Send this electronic postcard your U.S. senators and representatives asking that they pass just and compassionate immigration reform legislation in the 113th Congress.
The ongoing struggle for just and humane immigration reform in the U.S. will probably stretch out all spring.
The following article was written by Sr. Teresa Hougnon, MM, who lives and works in Kenya, where elections took place on Monday, March 4.
Over the past year, Honduran indigenous and peasant people have been caught between the land grabbers and the "war on drugs."
On January 28, 2013 a Guatemalan judge ruled that former head of state Efrain Rios Montt would be tried for genocide in a domestic court.
Phil and Kathy Dahl-Bredine, who served as Maryknoll Lay Missioners and continue to live in Mexico, reflect on the urgent need to proclaim a Gospel of peace and simplicity.
In this week's Gospel reading, Jesus uses actions more than words to teach us about love, respect, and compassion.
Maryknoll Sister Madeline "Maddie" Dorsey, wrote the following reflection on caring for God's goodness amid great suffering.
Maryknoll Father Thomas J. Marti, who was on mission in the Philippines for many years, reflects on the work for peace and justice as intergral to our call to love another.
Maryknoll Father Tom Tiscornia in South Sudan reflects on the need to engage in new beginnings and challenges as one community and with trust in God's goodness.
Maryknoll Father Bill Donnelly reflects on the faith of the people of Guatemala who have endured years of violence and oppression yet live in hope that justice will prevail.
Maryknoll Father Shaun Crumb in China reflects on those who have answered the call to serve as good shepherds of others in the U.S. gun violence epidemic.
Maryknoll Lay Missioner Tim Ross in El Salvador reflects on God's answer to the cries of all those who are suffering.
Maryknoll Sister Miriam Frances Perlewitz in Bangladesh reflects on the need for a clean heart and steadfast spirit when facing life's challenges.
Maryknoll Father John Barth reflects on the light of Jesus shining in all corners of the world, even in refugee settlement camps for South Sudanese people.
The following reflection was prepared by Maryknoll Sr. Efu Nyaki, who works with women in Brazil.
Maryknoll Father Stephen Judd reflects on restoring relationships during the season of Lent.

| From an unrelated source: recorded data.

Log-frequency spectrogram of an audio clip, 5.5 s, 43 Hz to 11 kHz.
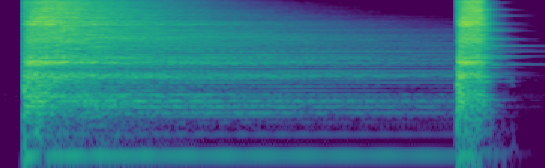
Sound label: FX ISTANBUL AGOP TRASH HIT 14, CYMBALES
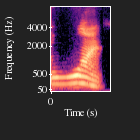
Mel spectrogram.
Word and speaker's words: want: Cuando yo digo el verbo querer, que es want, ese va como con A, ok, want. Si yo uso la contracción de will not, ese sería como con O, won't, all right?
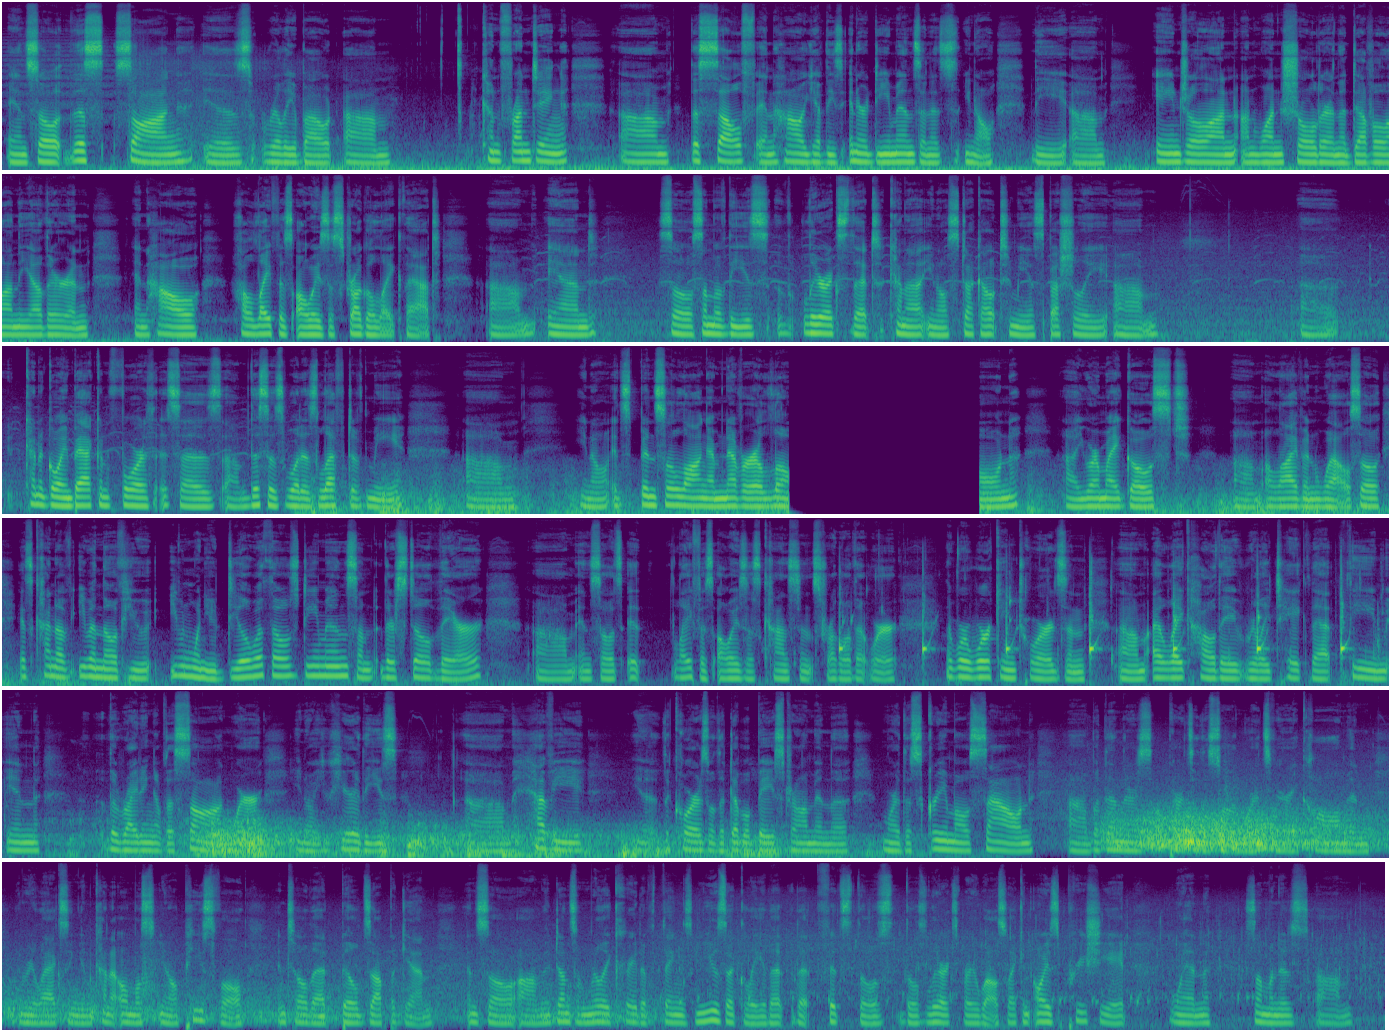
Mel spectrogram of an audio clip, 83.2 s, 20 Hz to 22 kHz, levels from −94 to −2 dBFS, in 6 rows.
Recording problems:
rain or running water; loud; throughout; 6 dB below the speech
audio cutting out; at 36 s for 2 s

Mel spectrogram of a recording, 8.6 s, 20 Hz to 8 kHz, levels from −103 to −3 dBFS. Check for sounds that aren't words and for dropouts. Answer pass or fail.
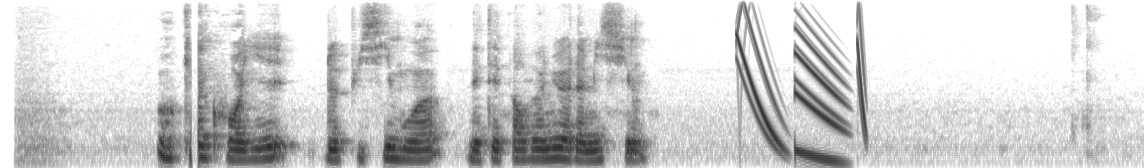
fail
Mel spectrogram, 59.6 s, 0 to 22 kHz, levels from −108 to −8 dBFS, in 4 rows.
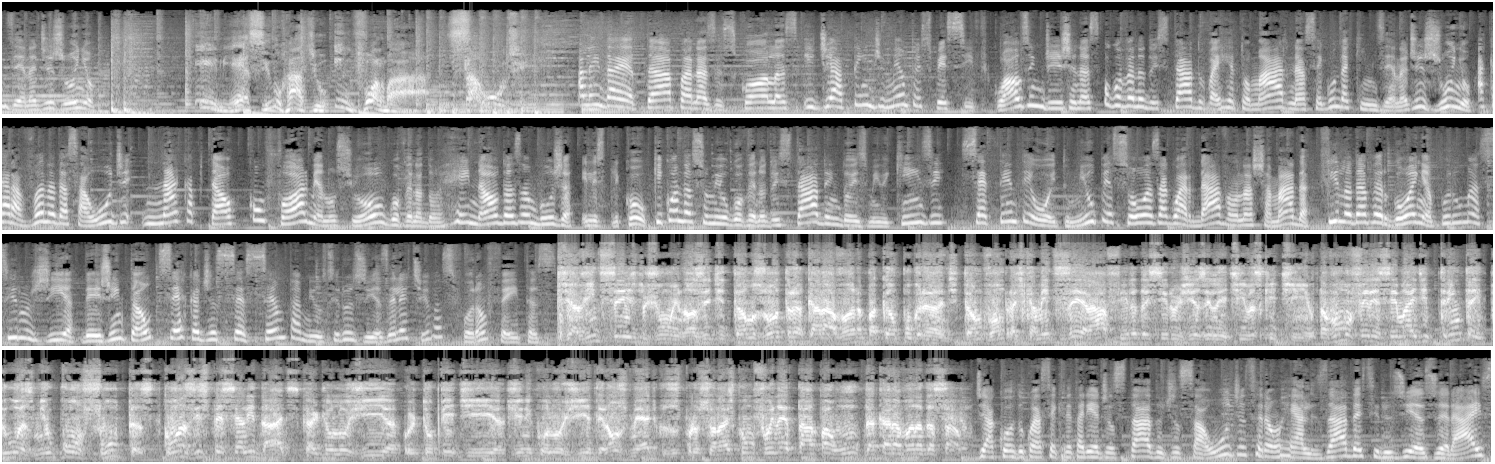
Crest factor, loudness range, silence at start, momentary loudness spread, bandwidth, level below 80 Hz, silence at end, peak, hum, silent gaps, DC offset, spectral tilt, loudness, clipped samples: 12 dB; 9 LU; 0 s; 13 LU; over 20 kHz; -36 dBFS; 0 s; 0 dBFS; none; none; under 0.1%; -2 dB/octave; -10 LUFS; 0.2%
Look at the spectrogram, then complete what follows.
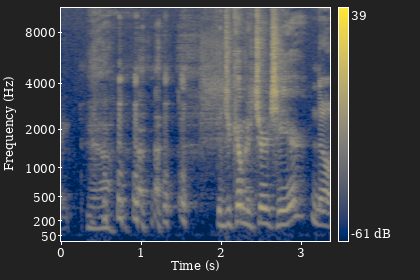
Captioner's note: chuckle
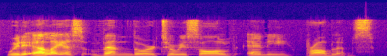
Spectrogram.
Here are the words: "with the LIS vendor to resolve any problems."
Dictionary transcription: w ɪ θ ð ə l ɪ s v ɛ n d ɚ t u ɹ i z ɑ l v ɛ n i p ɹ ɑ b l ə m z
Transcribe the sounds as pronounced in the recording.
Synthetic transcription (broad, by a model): w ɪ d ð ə l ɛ s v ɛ n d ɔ t u ɹ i s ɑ l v ɛ n i p ɹ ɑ b l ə m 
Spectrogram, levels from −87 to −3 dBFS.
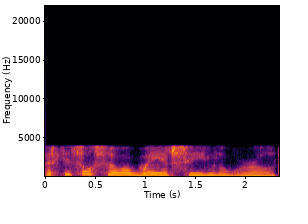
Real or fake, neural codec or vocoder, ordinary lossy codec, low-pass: real; none; AAC, 16 kbps; 7.2 kHz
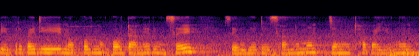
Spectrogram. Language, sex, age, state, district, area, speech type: Bodo, female, 45-60, Assam, Chirang, rural, spontaneous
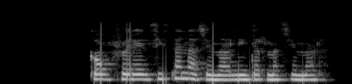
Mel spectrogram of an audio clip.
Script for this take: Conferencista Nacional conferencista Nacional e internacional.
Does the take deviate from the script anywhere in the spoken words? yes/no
yes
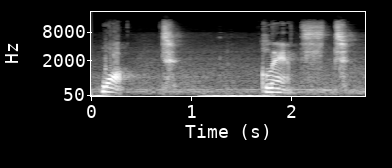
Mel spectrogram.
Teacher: In walked and glanced, the ed makes a t sound.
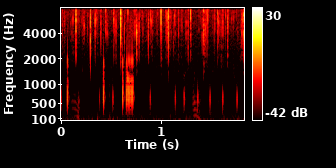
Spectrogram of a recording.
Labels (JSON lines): {"label": "biophony, knock croak", "recorder": "SoundTrap 300"}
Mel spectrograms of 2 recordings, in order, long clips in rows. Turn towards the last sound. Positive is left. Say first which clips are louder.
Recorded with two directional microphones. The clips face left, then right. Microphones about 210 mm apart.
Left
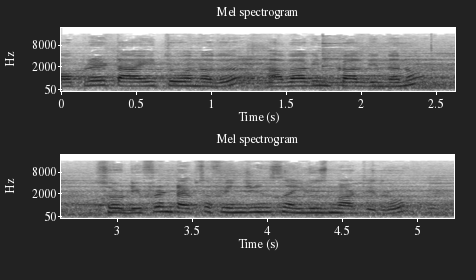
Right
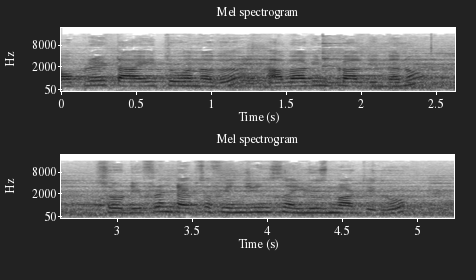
# left 2 dB
turn(degrees=10)  # may be behind; listen again after turning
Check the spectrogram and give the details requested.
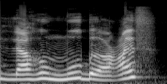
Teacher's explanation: ادغام کا قاعدہ لگتا ہے، لیکن لام اور را پر غنہ نہیں کرتے، اس لیے ہم اس کو لنبی نہیں پڑھیں گے بلکہ لنبی اللہ مبعث، تنوین کو لام مشدد سے ملا کر ادا کریں گے. با پر قلقلہ کرتے ہیں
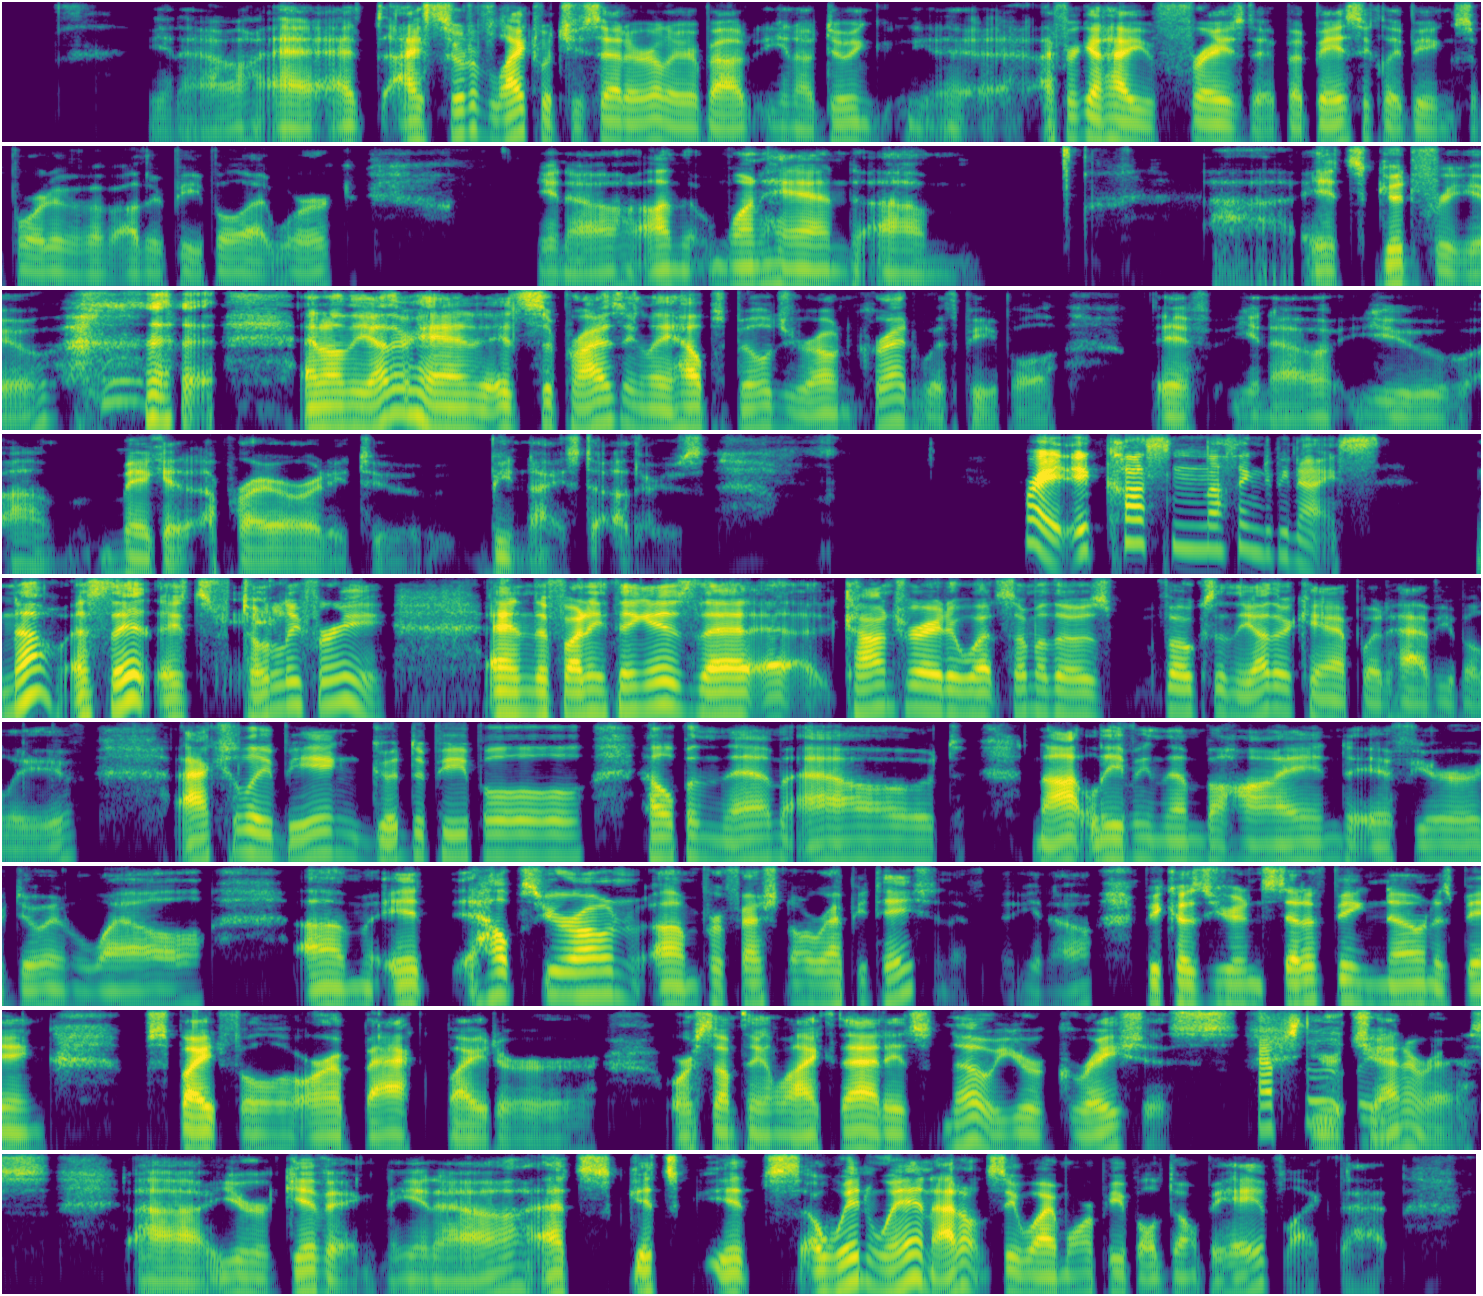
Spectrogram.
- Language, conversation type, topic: English, unstructured, How can friendships be maintained while prioritizing personal goals?
- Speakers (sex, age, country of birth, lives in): female, 30-34, United States, United States; male, 60-64, United States, United States
- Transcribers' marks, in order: tapping; tsk; chuckle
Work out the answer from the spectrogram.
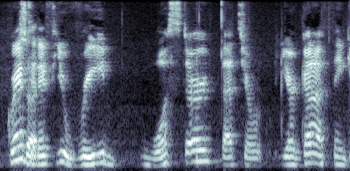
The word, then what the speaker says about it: Worcester: And he said, oh no, it's Worcester.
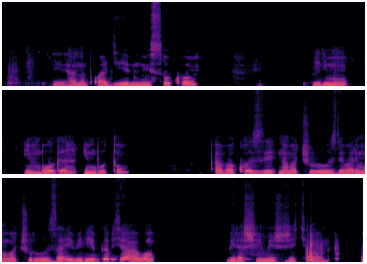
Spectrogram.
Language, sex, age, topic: Kinyarwanda, female, 18-24, finance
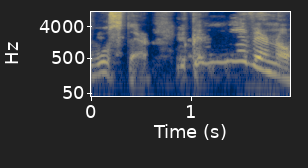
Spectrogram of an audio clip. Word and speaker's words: Worcester: Because in English, you write Gloucester and you pronounce Gloucester. You write Worcester, you pronounce it Worcester.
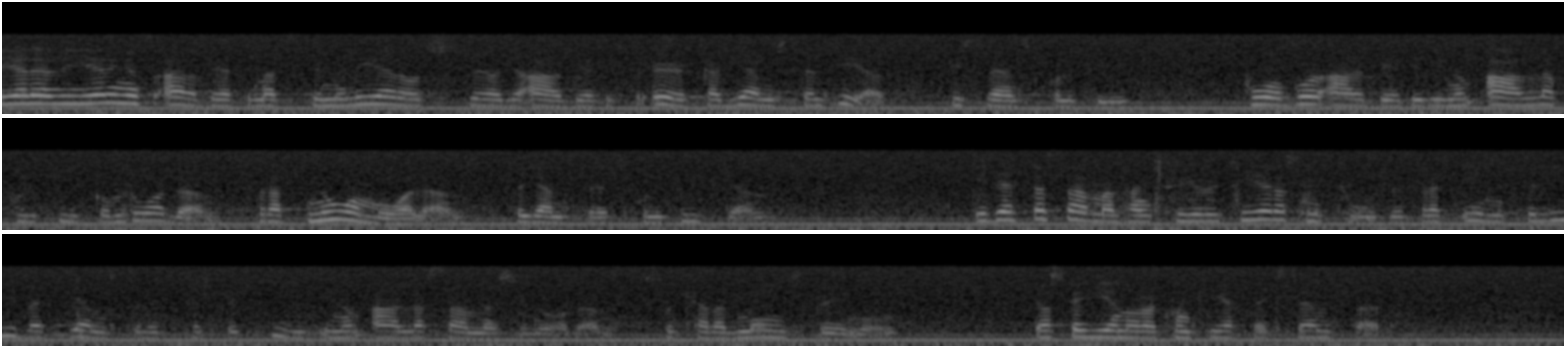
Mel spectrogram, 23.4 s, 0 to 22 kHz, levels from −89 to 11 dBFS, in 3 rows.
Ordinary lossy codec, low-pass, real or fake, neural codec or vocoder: none; none; real; none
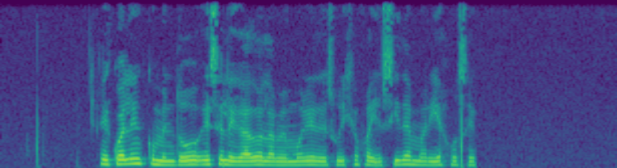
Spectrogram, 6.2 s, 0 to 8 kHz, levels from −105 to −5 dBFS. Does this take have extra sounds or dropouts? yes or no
no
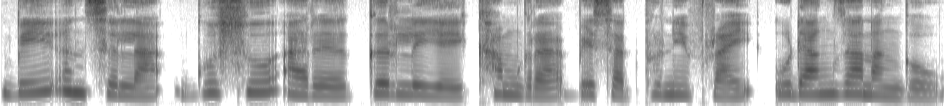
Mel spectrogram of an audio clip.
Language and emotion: Bodo, neutral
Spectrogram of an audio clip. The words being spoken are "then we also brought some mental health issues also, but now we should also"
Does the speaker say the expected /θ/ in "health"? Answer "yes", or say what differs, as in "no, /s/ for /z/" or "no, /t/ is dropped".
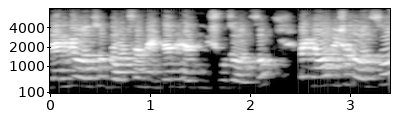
no, /t/ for /θ/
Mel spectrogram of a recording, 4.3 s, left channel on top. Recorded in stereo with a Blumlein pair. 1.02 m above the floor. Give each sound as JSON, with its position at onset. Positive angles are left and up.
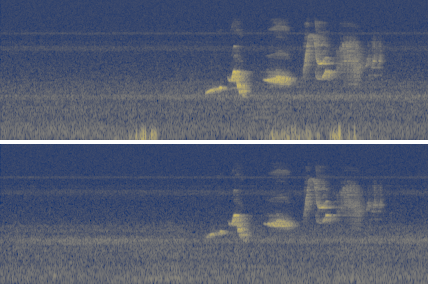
{"t": 2.0, "sound": "a bird", "azimuth_deg": 50, "distance_m": 1.4}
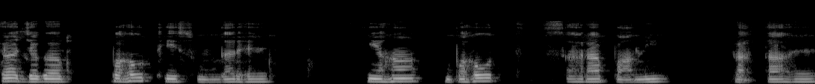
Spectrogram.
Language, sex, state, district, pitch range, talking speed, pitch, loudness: Hindi, male, Bihar, Jamui, 125-140 Hz, 95 wpm, 130 Hz, -31 LUFS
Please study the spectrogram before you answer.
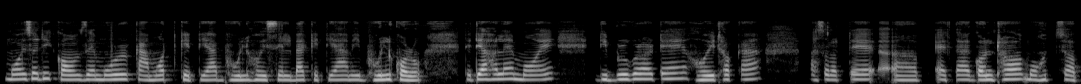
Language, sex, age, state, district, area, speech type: Assamese, female, 30-45, Assam, Dibrugarh, rural, spontaneous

Maryknoll Sr. Mary Frances Kobets in Zimbabwe reflects on Jesus' example of letting one's clean heart beat for others.
Maryknoll Father Dennis Moorman in Brazil reflects on Jesus' call for transformation of our sinful social structures as well as ourselves.